According to Harris, what K&N engineers have seen through the design of their racing filters is actually an increase in horsepower and torque, thanks to the efficiency of the air flow. “We’ve seen cars pick up the mile per hour in the quarter mile, and that’s something we’ve gotten several positive results from through racers here at K&N and those we work and test with.”
Retuning for Filters?
Bolting an air filter onto an engine that previously didn’t have one would, on the surface, seem like a situation where the air/fuel ratio would be altered, necessitating the need to re tune your combination. However, as Thomson explains, a lot of that comes down to selecting the proper filter for your engine and induction setup.
“It’s possible that it won’t affect the tune, but it really has a lot to do with choosing the right filter. You want one large enough that the air can flow through undisturbed and without chaos into the engine.”

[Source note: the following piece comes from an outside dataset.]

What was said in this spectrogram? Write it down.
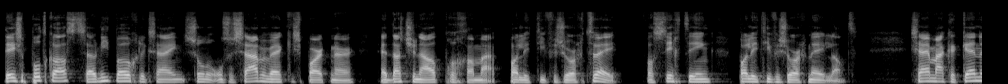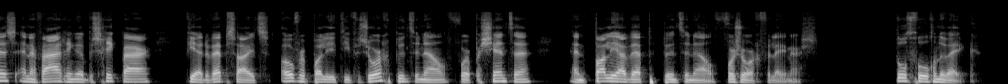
Deze podcast zou niet mogelijk zijn zonder onze samenwerkingspartner, het Nationaal Programma Palliatieve Zorg 2 van Stichting Palliatieve Zorg Nederland. Zij maken kennis en ervaringen beschikbaar via de websites overpalliatievezorg.nl voor patiënten en palliaweb.nl voor zorgverleners. Tot volgende week.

The materials that the filters are made from can also affect the tune-up. The use of more restrictive materials or filters with extra layers of cotton gauze that restrict airflow can necessitate the need to re-jet the carburetor. In a fuel-injected setup, the difference is considered to be minimal enough not to require any adjustments, as the ECM will conform to the airflow.
Should You Run An Air Filter?

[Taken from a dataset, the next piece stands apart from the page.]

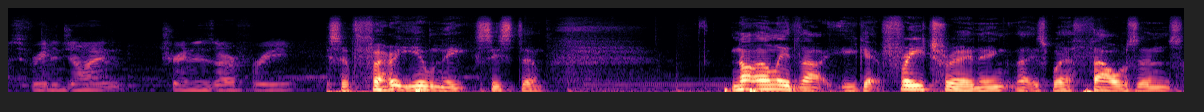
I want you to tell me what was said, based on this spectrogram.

The question of whether you should run an air filter is an age-old debate, but one that has become far more irrelevant over the years as filter technology has moved the trade-offs between doing and not doing much closer to one another. And much of the decision comes down to the intent of your race car and how deep your pocketbook is.
I wouldn’t suggest that air filters are a good idea for everyone, but for the general sportsman drag racer, I would absolutely recommend that they run an air filter on their car for consistency and longevity.
“I wouldn’t suggest that air filters are a good idea for everyone, but for the general sportsman drag racer, I would absolutely recommend that they run an air filter on their car for consistency and longevity,” says Thomson. “The basics of filtering is that it keeps dirt out, and bracket racers that get the slightest bit of dirt in the carburetor or air intake, you can have consistency problems. So the filter not only increases longevity, but the performance is there back-to-back. What you’ve done by adding a filter is remove the variable of contaminants in the air out of the equation, thereby putting consistent air flow into the engine each and every pass.”
Like Thomson, Harris is adamant that filters are a no-brainer for weekend warrior bracket and index racers, who don’t have the deep pockets and focus more on consistency and longevity than pure elapsed time and mile per hour.
“Absolutely,” Harris responds emphatically. “There’s just no reason not to run an air filter on your race car. When you can run a filter and keep contaminants, dirt, and debris out of your motor and have the plus of not losing horsepower and gaining efficiency, you’d be kind of crazy not to. If you can make it fit and it works for you, you should use it.”
I’ve got racers in Top Dragster and Top Sportsman running big-inch motors that are well into the sixes running filters in their scoops, and it didn’t slow them down at all.”
As we’ve learned here in our discussions with Harris and Thomson, the “should I” or “shouldn’t I” debate regarding air filters has really become more a question of what your primary intent for your engine is rather than one of whether you should run the filter or not in general. Modern advancements in materials have made the age-old argument of horsepower losses negligible at best, and the easy fitment of filters such as K&N’s scoop filters have made their use simpler and more universal than ever. So if you’re a bracket/index racer and you’re not running a filter, what are you waiting on?